» **Extracted information**:
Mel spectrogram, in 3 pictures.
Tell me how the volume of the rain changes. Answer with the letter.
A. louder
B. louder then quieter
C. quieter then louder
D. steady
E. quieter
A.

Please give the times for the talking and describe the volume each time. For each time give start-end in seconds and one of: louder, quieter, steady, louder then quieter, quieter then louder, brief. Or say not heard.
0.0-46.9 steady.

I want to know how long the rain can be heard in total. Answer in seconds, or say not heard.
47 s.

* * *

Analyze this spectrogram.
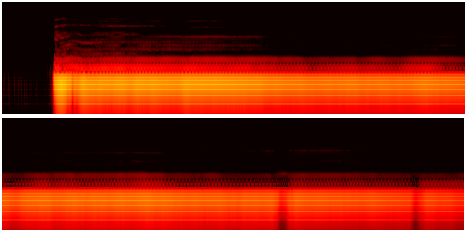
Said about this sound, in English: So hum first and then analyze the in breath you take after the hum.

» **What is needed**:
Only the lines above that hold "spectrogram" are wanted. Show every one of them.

» **Reply to the exercise**:
Mel spectrogram, in 3 pictures.
Analyze this spectrogram.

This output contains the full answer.